Ray & Martha Rountree
Ray primarily turns “green wood” which is easier on the turner and the tools, but requires a lengthy air-drying time between his Rough Turning and the Final Turning/Finishing stage. His tools include a tractor, chainsaw, wood-lathes (each weighing about 900 lbs.), small air-powered grinders, a multitude of other little tools and lots of sandpaper! Woods native to Tidewater Virginia/North Carolina --such as cherry, maple, holly, box elder, pecan, walnut, magnolia, oak, elm, sycamore -- are his "canvas", and are harvested from damaged or dying trees. Much of his wood is salvaged from the family farms in Suffolk, Virginia, or local tree surgeons.
After penciling her design onto the wood, Martha returns the vessel to Ray for his design execution. This work is labor intensive, often requiring several weeks to complete. After Ray finishes the shaping, sculpting, inlaying and sanding, Martha may highlight some elements by adding color or shading, using pyrography, acrylics, or stain. Finally, Ray seals the vessel with several layers of UV resistant coating and a quality, clear lacquer for protection.

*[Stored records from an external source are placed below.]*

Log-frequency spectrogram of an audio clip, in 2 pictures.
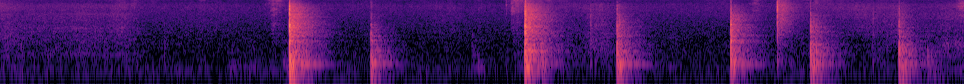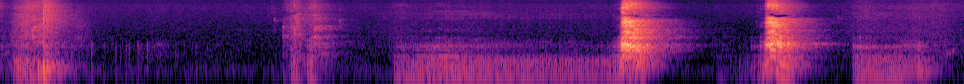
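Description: Puppy barking in a string of about ten short, sharp yaps, then growling steadily for a second or two, broken by two louder barks near the end and a last short growl.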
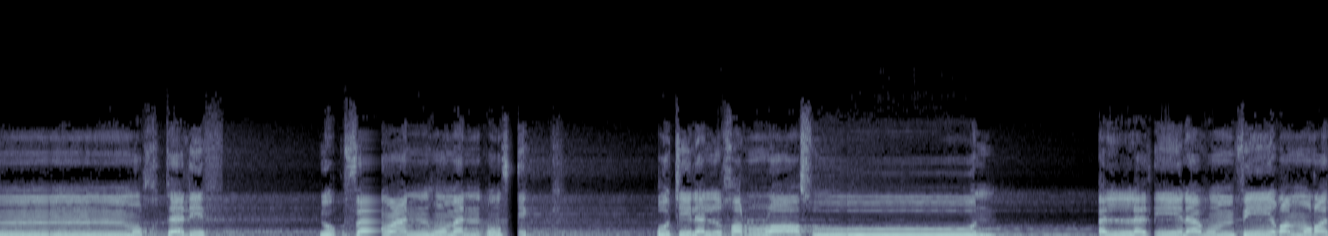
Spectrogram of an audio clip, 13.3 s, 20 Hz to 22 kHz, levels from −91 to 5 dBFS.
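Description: The audio has three bursts of packet loss, at 0.44–0.50 s, 5.07–5.19 s and 8.42–8.48 s, each losing about 50, 110 and 50 ms. The receiver extends the last sound as a fading buzz or hiss, ending in about 20 ms of silence at 5.19 s, then jumps ahead. On a spectrogram these appear as smeared, repeated bands that dim before a hard cut. From 3.64 to 3.83 s a held, fading buzz or hiss replaces roughly 180 ms of audio, most likely a long network dropout. The waveform shows a smooth, shrinking envelope with no silent floor before the audio resumes further on. Short concealed packet loss causes brief smears at 9.61–9.64 s and 11.50–11.56 s, replacing about 20 and 40 ms. These show as tiny smeared patches in the waveform and spectrogram.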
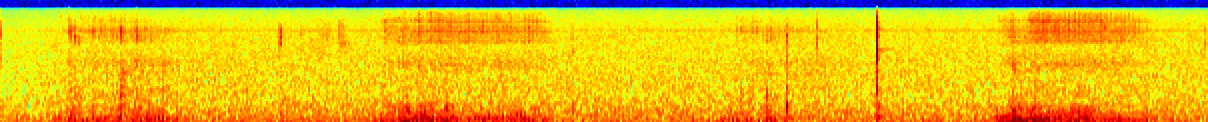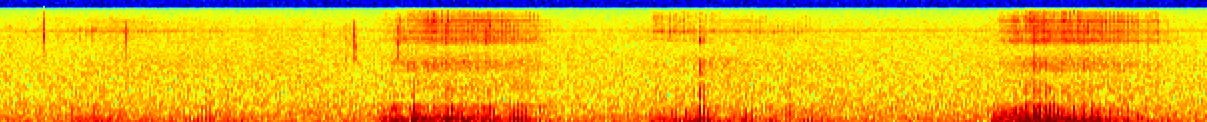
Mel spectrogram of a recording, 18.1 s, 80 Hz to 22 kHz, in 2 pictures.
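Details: Gentle, low snuffling snores at a slow, steady pace of about 13 breaths a minute, with faint clicks in a quiet room; light snoring.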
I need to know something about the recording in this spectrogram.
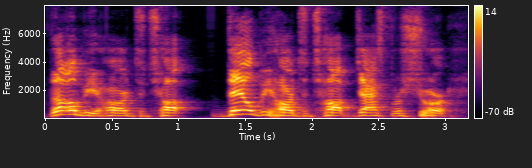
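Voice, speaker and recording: A man's voice: high-pitched, lively intonation, moderate pace, fairly bright tone, heavily acted. A man voicing a confident, offhand young schoolboy prankster in a storybook reading. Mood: smug. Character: cocky, reassuring schoolboy prankster.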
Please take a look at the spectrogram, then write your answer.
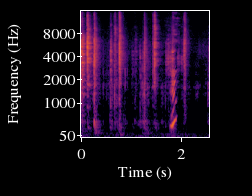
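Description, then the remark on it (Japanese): A drawer slides open, followed by a quick run of clicks, knocks and rattles as small objects are rummaged through in search of scissors, with a brief rising vocal sound partway through. “確か、ここの引き出しにハサミ入ってたような。”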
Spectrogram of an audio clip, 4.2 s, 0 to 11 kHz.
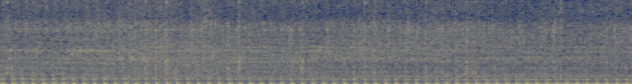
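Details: Allis Chalmers B210 garden tractor, unused about a year, after battery charge, fresh fuel and carburetor bowl dropped: fast, even low thumping with steady beat, no misses or knocks; idling smoothly.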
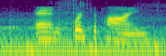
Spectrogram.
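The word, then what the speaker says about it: quetiapine: It's for anxiety, and she can be mood swings, fluoxetine, and quincepine.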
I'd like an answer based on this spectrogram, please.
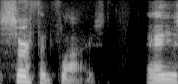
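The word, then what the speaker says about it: syrphid: you is because this particular group are called surfeit flies and you spell that s-y-r-p-h-i-d surfed fly they're also called flower flies or even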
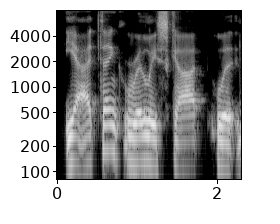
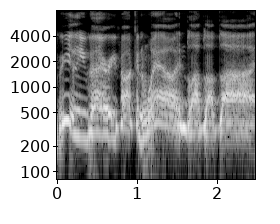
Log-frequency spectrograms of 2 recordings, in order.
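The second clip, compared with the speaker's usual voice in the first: mock whine. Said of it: "he's, like, bitching".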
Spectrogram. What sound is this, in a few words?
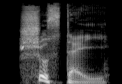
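"szostej", Polish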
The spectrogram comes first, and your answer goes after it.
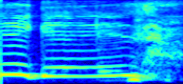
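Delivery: very high-pitched, easygoing, casual delivery. Imitating how Mark greets people: imitating Mark. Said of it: "Mark's like".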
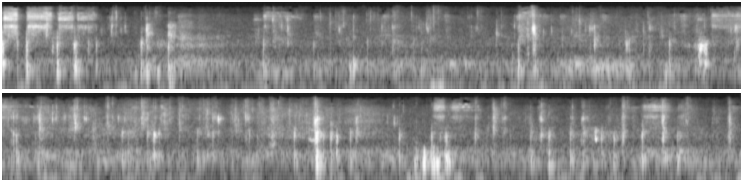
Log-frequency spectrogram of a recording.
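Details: Indoors, the male Maltese Jamong works through a whole sweet potato in one go, producing continuous moist smacking and crunchy bites, dense and rhythmic throughout, with faint room background.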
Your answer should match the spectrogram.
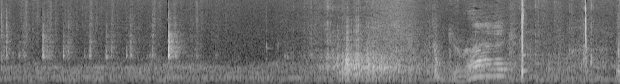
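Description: Small metallic clicks and ticks as the oil drain plug is threaded back into a Toyota Camry's oil pan by hand. A rustle follows a little past halfway, then a brief voice sound and one sharp click near the end.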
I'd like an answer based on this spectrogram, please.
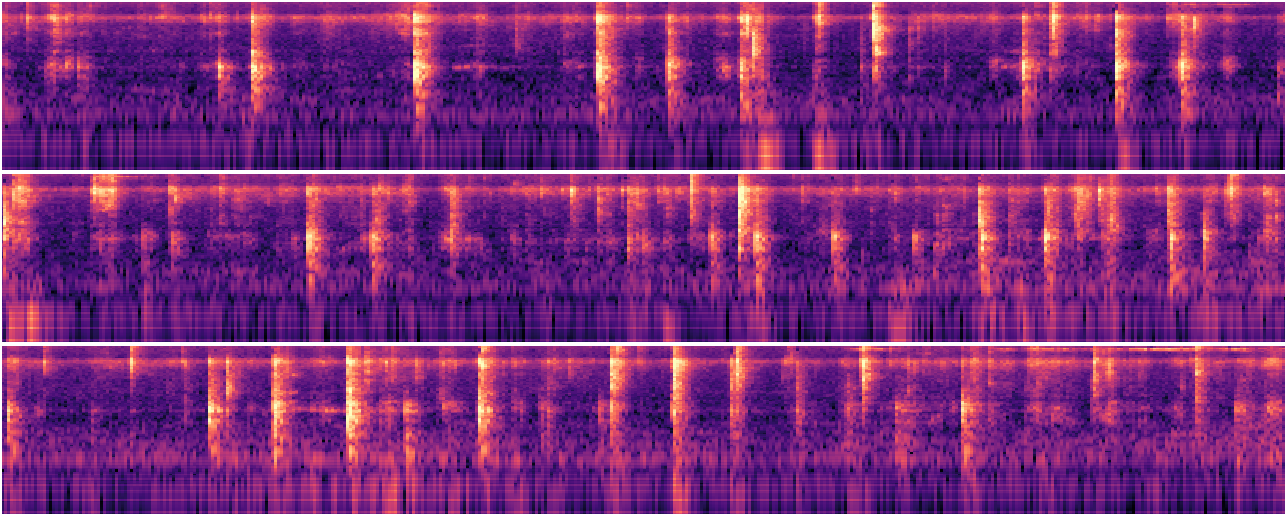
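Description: Chopsticks stirring and beating minced meat paste in a ceramic bowl: irregular clicks and taps of the sticks against the bowl with wet slaps of the paste, coming faster and closer together in the second half.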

Ray and Martha’s collaborative works are the results of healthy and happy teamwork. Reflecting on their endeavors, they acknowledge that the versatility and success of their work has been achieved because of their partnership. Martha contends, however, that Ray is the Artist; while Ray happily insists that Martha and her designs have pushed him far "outside the box", challenging his skill-level, and advancing his turnings to a level beyond where he would have traveled alone. The results of their pursuits now can be found in private collections coast to coast in more than 35 states and in several foreign countries.